Q: You’ve stated before that poetry is meant to be read out loud. You’ll be reading here in Tallahassee in a few weeks with a jazz accompaniment; how does a performance like this differ from a standard poetry reading for you? What sort of interaction do you have with the jazz players—do they have a hand in pairing the poems with music or are you more in control? How does this blur the lines between poetry and music?
A: Poetry and music have ancient ties. Apollo was sort of in charge of both, right? For me, the most essential life of a poem is in each reader’s individual voice, actual or imagined. Working with the musicians is fun—it’s all based on me listening to them, and them listening to me. It’s not as much at the center of my art as the process the Favorite Poem videos show … . but it is something else, interesting and worthwhile, of its own.
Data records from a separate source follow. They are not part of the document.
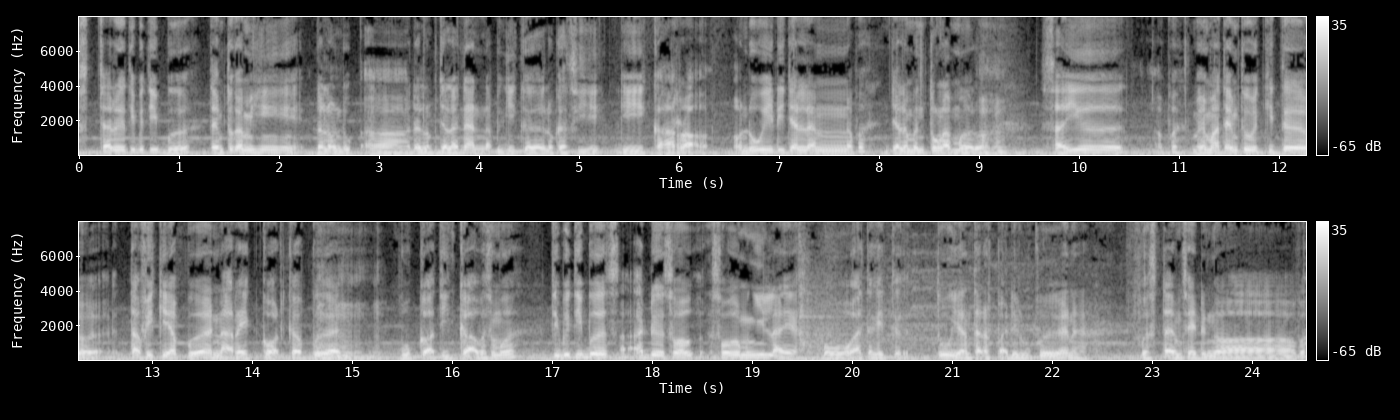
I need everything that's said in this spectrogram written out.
secara tiba-tiba time tu kami dalam uh, dalam perjalanan nak pergi ke lokasi di ke arah on the way di jalan apa jalan bentong lama tu uh-huh. saya apa memang time tu kita tak fikir apa nak rekod ke apa kan uh-huh. buka tingkap apa semua tiba-tiba ada suara, suara mengilai lah bawah atas kereta tu yang tak dapat dilupakan lah first time saya dengar apa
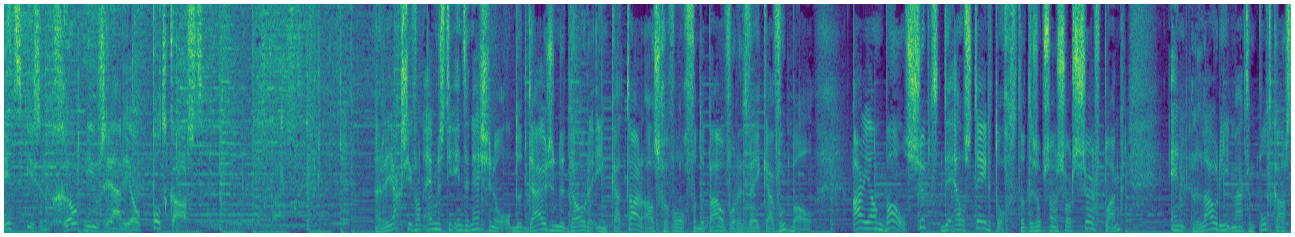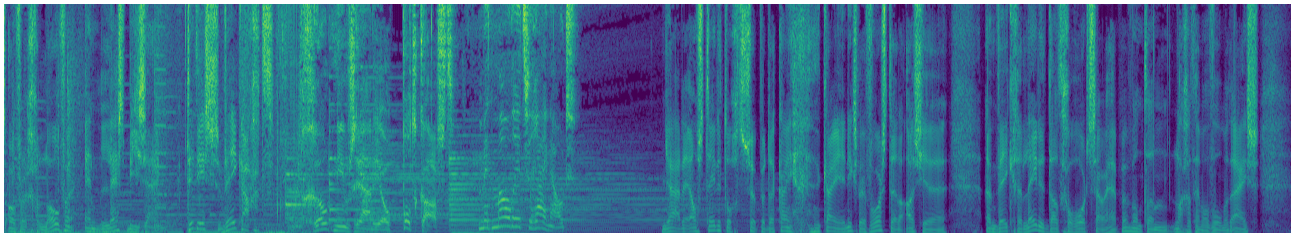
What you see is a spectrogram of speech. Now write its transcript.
Dit is een Groot Nieuwsradio podcast. Een reactie van Amnesty International op de duizenden doden in Qatar als gevolg van de bouw voor het WK voetbal. Arjan Bal subt de Elfstedentocht, dat is op zo'n soort surfplank. En Laurie maakt een podcast over geloven en lesbi zijn. Dit is week 8. Groot Nieuwsradio podcast. Met Maurits Reinoud. Ja, de Elfstedentocht suppen, daar kan je, kan je je niks bij voorstellen als je een week geleden dat gehoord zou hebben. Want dan lag het helemaal vol met ijs.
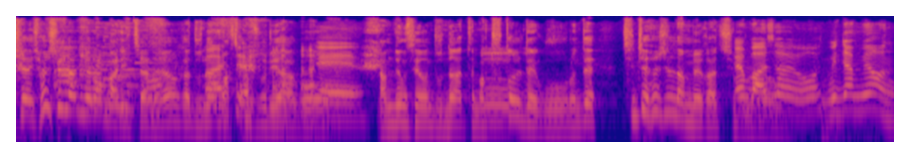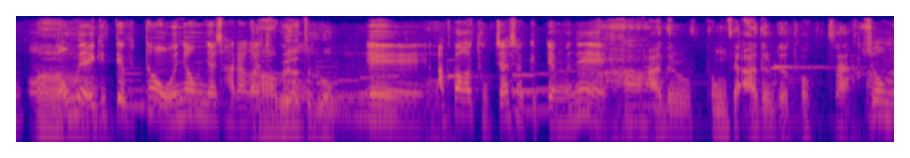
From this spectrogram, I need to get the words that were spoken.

Q: What kind of child were you?
A: When very small, talkative and bright. In those early years, a bit of a momma’s boy and a little professor. My first grade teacher described me as “Always polite, but constantly dreaming instead of paying attention to the task at hand.” Then, in the 8th grade, a troublemaker, in the Dumb Class. In adolescence, wrapped up in music.
Q: What are you reading right now?
A: Jim Powell’s wonderful new book, Substrate
Q: What was your relationship with rejection like? Do any publications reject a former Poet Laureate?
A: The goal with rejection, as with most things, is to use it, somehow learn from it. I have experienced plenty of it. There are forms rejection takes when people associate you with a title: not a rejection slip, maybe, but something else?
Q: What are your writing habits?
A: I mutter to myself.
Q: What book did you suffer for the most, and why?
A: An Explanation of America stalled partway through—the booklength poem gave me a lot of sympathy for what novelists must endure.
Q: What writerly habit would you most like to break?
Q: What did you have for lunch today?